▼

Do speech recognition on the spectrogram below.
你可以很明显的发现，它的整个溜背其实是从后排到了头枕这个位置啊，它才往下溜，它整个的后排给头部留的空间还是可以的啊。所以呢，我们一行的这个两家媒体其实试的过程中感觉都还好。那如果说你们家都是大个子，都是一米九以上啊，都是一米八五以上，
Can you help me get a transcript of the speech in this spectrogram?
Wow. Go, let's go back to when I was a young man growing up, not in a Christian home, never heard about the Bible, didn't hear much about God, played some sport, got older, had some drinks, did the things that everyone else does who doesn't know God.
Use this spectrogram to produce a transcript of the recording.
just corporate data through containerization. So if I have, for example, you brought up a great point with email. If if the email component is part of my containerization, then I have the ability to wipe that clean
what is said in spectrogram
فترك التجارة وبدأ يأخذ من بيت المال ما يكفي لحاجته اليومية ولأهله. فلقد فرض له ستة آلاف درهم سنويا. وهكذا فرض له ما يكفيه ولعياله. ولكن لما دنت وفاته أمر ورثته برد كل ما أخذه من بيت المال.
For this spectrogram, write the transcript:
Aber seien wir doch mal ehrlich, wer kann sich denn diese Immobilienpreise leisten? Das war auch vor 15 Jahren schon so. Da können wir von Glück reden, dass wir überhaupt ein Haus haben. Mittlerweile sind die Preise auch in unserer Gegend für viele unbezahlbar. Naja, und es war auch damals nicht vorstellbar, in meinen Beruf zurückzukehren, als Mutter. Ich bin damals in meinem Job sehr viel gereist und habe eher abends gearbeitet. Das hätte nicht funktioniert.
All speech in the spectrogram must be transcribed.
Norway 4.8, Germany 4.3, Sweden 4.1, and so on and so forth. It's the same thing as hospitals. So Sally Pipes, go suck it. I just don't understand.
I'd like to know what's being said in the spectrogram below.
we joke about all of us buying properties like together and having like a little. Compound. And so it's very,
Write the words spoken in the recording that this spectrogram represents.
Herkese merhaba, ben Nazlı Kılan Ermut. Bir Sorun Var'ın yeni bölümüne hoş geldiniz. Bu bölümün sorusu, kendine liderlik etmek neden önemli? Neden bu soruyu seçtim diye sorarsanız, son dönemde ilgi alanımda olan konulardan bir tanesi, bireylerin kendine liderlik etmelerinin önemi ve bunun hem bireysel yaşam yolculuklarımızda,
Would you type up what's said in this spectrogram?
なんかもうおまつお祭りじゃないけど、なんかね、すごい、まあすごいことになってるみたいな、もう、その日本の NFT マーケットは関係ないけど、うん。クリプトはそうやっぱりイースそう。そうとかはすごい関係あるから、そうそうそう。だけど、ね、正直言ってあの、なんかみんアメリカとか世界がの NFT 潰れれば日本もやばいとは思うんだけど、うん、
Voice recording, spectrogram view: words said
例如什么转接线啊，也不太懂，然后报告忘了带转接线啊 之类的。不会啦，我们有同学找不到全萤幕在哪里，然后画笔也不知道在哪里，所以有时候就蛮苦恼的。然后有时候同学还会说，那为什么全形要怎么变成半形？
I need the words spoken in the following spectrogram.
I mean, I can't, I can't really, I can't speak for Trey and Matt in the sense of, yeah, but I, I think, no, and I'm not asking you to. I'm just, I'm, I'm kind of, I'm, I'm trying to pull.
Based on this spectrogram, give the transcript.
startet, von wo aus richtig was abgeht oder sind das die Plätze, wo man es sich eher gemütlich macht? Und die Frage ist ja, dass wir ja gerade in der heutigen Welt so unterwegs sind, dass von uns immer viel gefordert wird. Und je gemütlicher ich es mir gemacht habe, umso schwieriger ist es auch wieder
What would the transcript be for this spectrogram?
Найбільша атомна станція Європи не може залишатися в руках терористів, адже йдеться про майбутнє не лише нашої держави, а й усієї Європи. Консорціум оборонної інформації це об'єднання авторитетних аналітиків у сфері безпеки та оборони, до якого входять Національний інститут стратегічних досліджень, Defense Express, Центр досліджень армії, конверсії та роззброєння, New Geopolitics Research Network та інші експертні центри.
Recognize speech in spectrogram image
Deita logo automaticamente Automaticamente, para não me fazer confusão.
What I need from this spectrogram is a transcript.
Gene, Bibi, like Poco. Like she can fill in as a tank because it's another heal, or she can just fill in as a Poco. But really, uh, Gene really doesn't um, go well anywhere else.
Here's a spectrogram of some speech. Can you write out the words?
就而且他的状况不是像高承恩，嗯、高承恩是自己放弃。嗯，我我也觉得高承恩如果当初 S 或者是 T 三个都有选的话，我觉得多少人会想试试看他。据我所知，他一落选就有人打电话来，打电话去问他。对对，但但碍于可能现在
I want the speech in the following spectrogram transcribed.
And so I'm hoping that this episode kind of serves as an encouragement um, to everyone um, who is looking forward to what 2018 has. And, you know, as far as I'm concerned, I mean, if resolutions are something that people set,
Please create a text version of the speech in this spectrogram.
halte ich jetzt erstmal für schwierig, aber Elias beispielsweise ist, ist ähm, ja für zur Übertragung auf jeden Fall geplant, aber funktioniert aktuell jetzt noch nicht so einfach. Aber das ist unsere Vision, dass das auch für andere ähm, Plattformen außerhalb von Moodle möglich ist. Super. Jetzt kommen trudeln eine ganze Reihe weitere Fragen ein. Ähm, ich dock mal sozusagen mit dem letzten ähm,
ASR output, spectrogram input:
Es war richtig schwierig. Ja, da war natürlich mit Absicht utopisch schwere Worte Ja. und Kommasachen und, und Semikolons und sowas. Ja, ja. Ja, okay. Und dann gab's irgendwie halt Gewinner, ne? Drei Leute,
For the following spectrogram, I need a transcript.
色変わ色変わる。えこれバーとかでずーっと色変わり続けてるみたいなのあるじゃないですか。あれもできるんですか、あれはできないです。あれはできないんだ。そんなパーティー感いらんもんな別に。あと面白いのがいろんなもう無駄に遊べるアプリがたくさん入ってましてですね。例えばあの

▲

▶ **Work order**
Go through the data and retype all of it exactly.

▶ **Written reply**
Do speech recognition on the spectrogram below.
你可以很明显的发现，它的整个溜背其实是从后排到了头枕这个位置啊，它才往下溜，它整个的后排给头部留的空间还是可以的啊。所以呢，我们一行的这个两家媒体其实试的过程中感觉都还好。那如果说你们家都是大个子，都是一米九以上啊，都是一米八五以上，
Can you help me get a transcript of the speech in this spectrogram?
Wow. Go, let's go back to when I was a young man growing up, not in a Christian home, never heard about the Bible, didn't hear much about God, played some sport, got older, had some drinks, did the things that everyone else does who doesn't know God.
Use this spectrogram to produce a transcript of the recording.
just corporate data through containerization. So if I have, for example, you brought up a great point with email. If if the email component is part of my containerization, then I have the ability to wipe that clean
what is said in spectrogram
فترك التجارة وبدأ يأخذ من بيت المال ما يكفي لحاجته اليومية ولأهله. فلقد فرض له ستة آلاف درهم سنويا. وهكذا فرض له ما يكفيه ولعياله. ولكن لما دنت وفاته أمر ورثته برد كل ما أخذه من بيت المال.
For this spectrogram, write the transcript:
Aber seien wir doch mal ehrlich, wer kann sich denn diese Immobilienpreise leisten? Das war auch vor 15 Jahren schon so. Da können wir von Glück reden, dass wir überhaupt ein Haus haben. Mittlerweile sind die Preise auch in unserer Gegend für viele unbezahlbar. Naja, und es war auch damals nicht vorstellbar, in meinen Beruf zurückzukehren, als Mutter. Ich bin damals in meinem Job sehr viel gereist und habe eher abends gearbeitet. Das hätte nicht funktioniert.
All speech in the spectrogram must be transcribed.
Norway 4.8, Germany 4.3, Sweden 4.1, and so on and so forth. It's the same thing as hospitals. So Sally Pipes, go suck it. I just don't understand.
I'd like to know what's being said in the spectrogram below.
we joke about all of us buying properties like together and having like a little. Compound. And so it's very,
Write the words spoken in the recording that this spectrogram represents.
Herkese merhaba, ben Nazlı Kılan Ermut. Bir Sorun Var'ın yeni bölümüne hoş geldiniz. Bu bölümün sorusu, kendine liderlik etmek neden önemli? Neden bu soruyu seçtim diye sorarsanız, son dönemde ilgi alanımda olan konulardan bir tanesi, bireylerin kendine liderlik etmelerinin önemi ve bunun hem bireysel yaşam yolculuklarımızda,
Would you type up what's said in this spectrogram?
なんかもうおまつお祭りじゃないけど、なんかね、すごい、まあすごいことになってるみたいな、もう、その日本の NFT マーケットは関係ないけど、うん。クリプトはそうやっぱりイースそう。そうとかはすごい関係あるから、そうそうそう。だけど、ね、正直言ってあの、なんかみんアメリカとか世界がの NFT 潰れれば日本もやばいとは思うんだけど、うん、
Voice recording, spectrogram view: words said
例如什么转接线啊，也不太懂，然后报告忘了带转接线啊 之类的。不会啦，我们有同学找不到全萤幕在哪里，然后画笔也不知道在哪里，所以有时候就蛮苦恼的。然后有时候同学还会说，那为什么全形要怎么变成半形？
I need the words spoken in the following spectrogram.
I mean, I can't, I can't really, I can't speak for Trey and Matt in the sense of, yeah, but I, I think, no, and I'm not asking you to. I'm just, I'm, I'm kind of, I'm, I'm trying to pull.
Based on this spectrogram, give the transcript.
startet, von wo aus richtig was abgeht oder sind das die Plätze, wo man es sich eher gemütlich macht? Und die Frage ist ja, dass wir ja gerade in der heutigen Welt so unterwegs sind, dass von uns immer viel gefordert wird. Und je gemütlicher ich es mir gemacht habe, umso schwieriger ist es auch wieder
What would the transcript be for this spectrogram?
Найбільша атомна станція Європи не може залишатися в руках терористів, адже йдеться про майбутнє не лише нашої держави, а й усієї Європи. Консорціум оборонної інформації це об'єднання авторитетних аналітиків у сфері безпеки та оборони, до якого входять Національний інститут стратегічних досліджень, Defense Express, Центр досліджень армії, конверсії та роззброєння, New Geopolitics Research Network та інші експертні центри.
Recognize speech in spectrogram image
Deita logo automaticamente Automaticamente, para não me fazer confusão.
What I need from this spectrogram is a transcript.
Gene, Bibi, like Poco. Like she can fill in as a tank because it's another heal, or she can just fill in as a Poco. But really, uh, Gene really doesn't um, go well anywhere else.
Here's a spectrogram of some speech. Can you write out the words?
就而且他的状况不是像高承恩，嗯、高承恩是自己放弃。嗯，我我也觉得高承恩如果当初 S 或者是 T 三个都有选的话，我觉得多少人会想试试看他。据我所知，他一落选就有人打电话来，打电话去问他。对对，但但碍于可能现在
I want the speech in the following spectrogram transcribed.
And so I'm hoping that this episode kind of serves as an encouragement um, to everyone um, who is looking forward to what 2018 has. And, you know, as far as I'm concerned, I mean, if resolutions are something that people set,
Please create a text version of the speech in this spectrogram.
halte ich jetzt erstmal für schwierig, aber Elias beispielsweise ist, ist ähm, ja für zur Übertragung auf jeden Fall geplant, aber funktioniert aktuell jetzt noch nicht so einfach. Aber das ist unsere Vision, dass das auch für andere ähm, Plattformen außerhalb von Moodle möglich ist. Super. Jetzt kommen trudeln eine ganze Reihe weitere Fragen ein. Ähm, ich dock mal sozusagen mit dem letzten ähm,
ASR output, spectrogram input:
Es war richtig schwierig. Ja, da war natürlich mit Absicht utopisch schwere Worte Ja. und Kommasachen und, und Semikolons und sowas. Ja, ja. Ja, okay. Und dann gab's irgendwie halt Gewinner, ne? Drei Leute,
For the following spectrogram, I need a transcript.
色変わ色変わる。えこれバーとかでずーっと色変わり続けてるみたいなのあるじゃないですか。あれもできるんですか、あれはできないです。あれはできないんだ。そんなパーティー感いらんもんな別に。あと面白いのがいろんなもう無駄に遊べるアプリがたくさん入ってましてですね。例えばあの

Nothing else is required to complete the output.